The circuit court expressed a similar determination referring to the FMCSR. Said the court, “If it doesn’t translate into a direct violation of one of the actual duties that he has, it’s not going to be admitted.” (V.R. 2/20/18 9:19:56).

We can find no error here. After the circuit court declined to unequivocally grant Arnold and Central Transport’s motion to exclude the evidence, Spencer never tested the extent to which evidence of the various standards expressed in the documents might be allowed.

To the extent Spencer argues Central Transport’s manual, the CDL handbook, and FMCSR establish separate duties, we are unpersuaded. Industry standards or manuals can inform the standard of care that will satisfy a duty, but neither establishes the duty itself. See Carman v. Dunaway Timber Co., Inc., 949 S.W.2d 569, 571 (Ky. 1997) (Appellee permitted “to introduce evidence of custom within the industry to prove this standard of care [and] Appellant was permitted to introduce the KOSHA regulation as evidence to the contrary. The jury instructions accurately framed the issue of whether [Appellee] had complied with its common law duty.); Vick v. Methodist Evangelical Hosp., Inc., 408 S.W.2d 428, 429-30 (Ky. 1966) (“[E]ven though there was expert testimony that [defendants] acted in accordance with good and accepted standards … the jury could reject this evidence and find negligence….”).

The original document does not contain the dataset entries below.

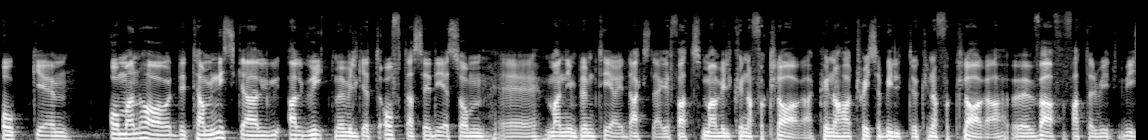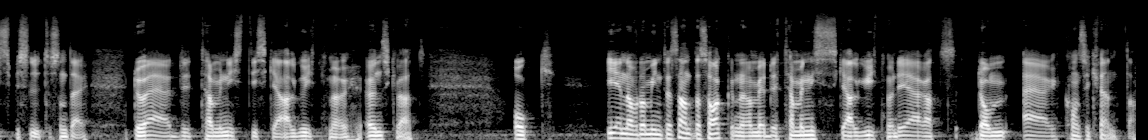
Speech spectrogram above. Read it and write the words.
Och eh, om man har deterministiska alg- algoritmer, vilket oftast är det som eh, man implementerar i dagsläget för att man vill kunna förklara, kunna ha traceability och kunna förklara eh, varför fattade vi ett visst beslut och sånt där. Då är deterministiska algoritmer önskvärt. Och en av de intressanta sakerna med deterministiska algoritmer det är att de är konsekventa.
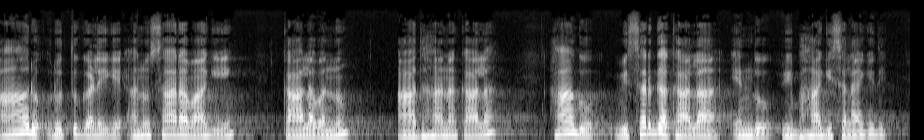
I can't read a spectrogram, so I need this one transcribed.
ಆರು ಋತುಗಳಿಗೆ ಅನುಸಾರವಾಗಿ ಕಾಲವನ್ನು ಆಧಾನ ಕಾಲ ಹಾಗೂ ವಿಸರ್ಗ ಕಾಲ ಎಂದು ವಿಭಾಗಿಸಲಾಗಿದೆ.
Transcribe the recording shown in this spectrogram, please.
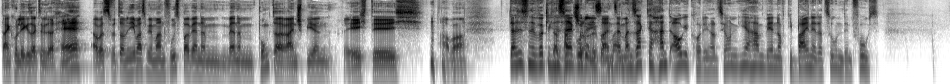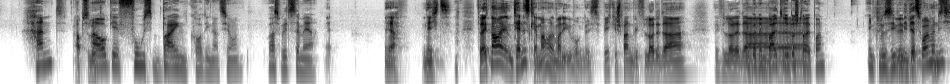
Dein Kollege sagt dann wieder, hä? Aber es wird doch niemals mir mal einen Fußball während einem, während einem Punkt da reinspielen. Richtig. Aber. das ist eine wirklich eine sehr gute Übung, weil man sagt ja Hand-Auge-Koordination. Hier haben wir noch die Beine dazu und den Fuß. Hand, Absolut. Auge, Fuß, Bein-Koordination. Was willst du mehr? Ja. Nichts. Vielleicht machen wir im Tenniscamp, machen wir mal die Übung. Ich bin ich gespannt, wie viele Leute da, wie viele Leute da. Über den Ball drüber äh, stolpern. Inklusive. Nee, das wollen wir nicht.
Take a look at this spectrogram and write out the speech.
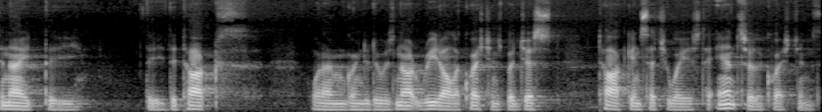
tonight the, the, the talks, what I'm going to do is not read all the questions, but just talk in such a way as to answer the questions.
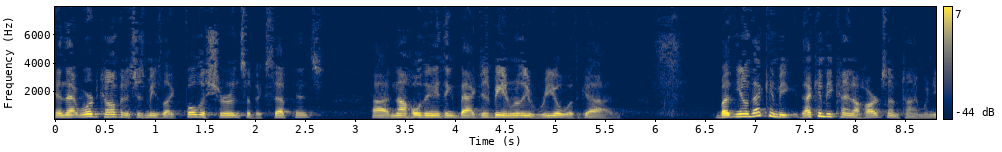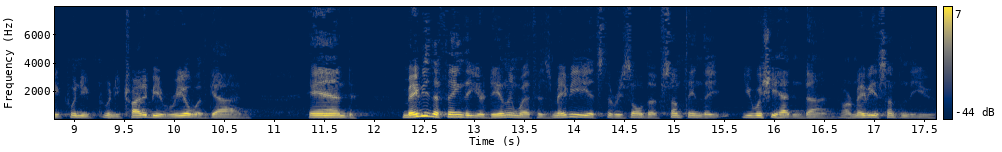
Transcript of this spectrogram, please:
And that word confidence just means like full assurance of acceptance, uh, not holding anything back, just being really real with God. but you know, that can be, that can be kind of hard sometimes when you, when you, when you try to be real with God. And maybe the thing that you're dealing with is maybe it's the result of something that you wish you hadn't done, or maybe it's something that you,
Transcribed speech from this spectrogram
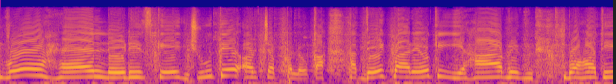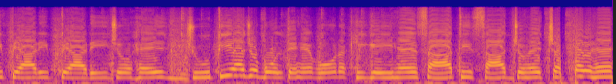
वो है लेडीज़ के जूते और चप्पलों का। अब देख पा रहे हो कि यहाँ भी बहुत ही प्यारी प्यारी जो है जूतियाँ जो बोलते हैं, वो रखी गई है। साथ ही साथ जो है चप्पल है,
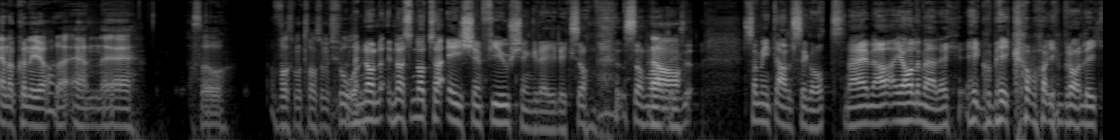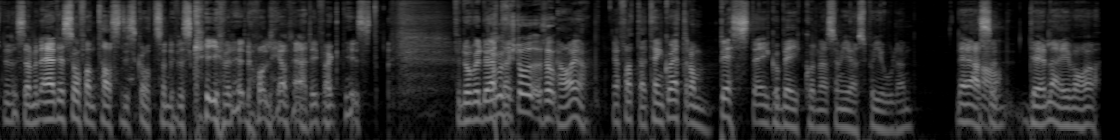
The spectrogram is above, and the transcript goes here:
än att kunna göra en, eh, alltså, vad ska man ta som är svår? Någon, något, något så här asian fusion grej liksom. Som, Ja. liksom, som inte alls är gott. Nej, men ja, jag håller med dig. Ägg och bacon var ju en bra liknelse. Men är det så fantastiskt gott som du beskriver det, då håller jag med dig faktiskt. För då vill du ja, äta... men förstå, alltså, Ja, ja. Jag fattar. Tänk att äta de bästa ägg och baconen som görs på jorden. Det är alltså, Ja. det lär ju vara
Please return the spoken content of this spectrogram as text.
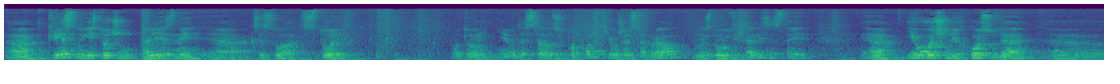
Э, креслу есть очень полезный аксессуар, столик. Вот он, я его достал из упаковки, уже собрал, он из двух деталей состоит. Э, его очень легко сюда, э,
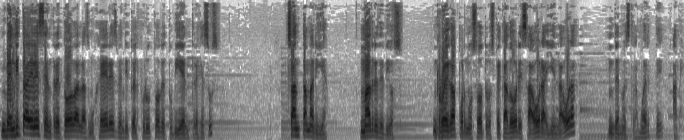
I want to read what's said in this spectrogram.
Bendita eres entre todas las mujeres, bendito el fruto de tu vientre Jesús. Santa María, Madre de Dios, ruega por nosotros pecadores, ahora y en la hora de nuestra muerte. Amén.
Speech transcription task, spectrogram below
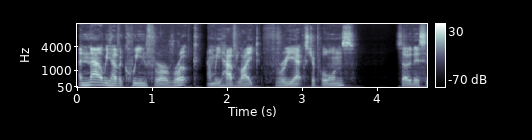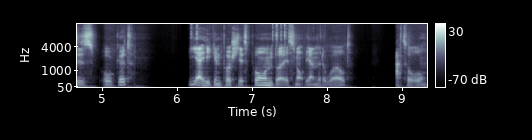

*8 We hold there was no error in the circuit court’s treatment of Spencer’s efforts to introduce matters relating to Central Transport’s manual, the CDL manual, or the FMCSR.

For the foregoing reasons, we affirm the Jefferson Circuit Court’s February 23, 2018 judgment upon a jury verdict dismissing the complaint.

All Citations
Not Reported in S.W. Rptr., 2020 WL 4500589


Initially, Spencer believed and alleged that Central Transport’s tractor struck his vehicle. (Record (R.) at 2). He gave deposition testimony more specifically stating that the front of Central Transport’s tractor struck the driver’s side front fender and door of the government vehicle he was driving. (Video Record (V.R.) 2/20/18 4:42:10-4:42:54). He corrected his testimony at trial, agreeing with the experts that the impact was between his vehicle and Central Transport’s trailer just in front of its tandem wheels. (V.R. 2/20/18 9:47:20-9:48:15).

The quotations that follow are excerpts from the sidebar. (V.R. 2/20/18 4:05:54-4:22:30).

Kentucky Rules of Evidence.

The circuit court expressly ruled, “You can’t say, ‘Hey, were you fired because you failed a drug test?’ ” (V.R. 2/20/18 4:20:30-4:20:34).

Code of Federal Regulations.

Kentucky Administrative Regulations.

Exhibits 3, 4, and 5, and Plaintiff’s Exhibits G (series of 7 photos) and I (series of 3 photos).

© 2020 Central Analysis Bureau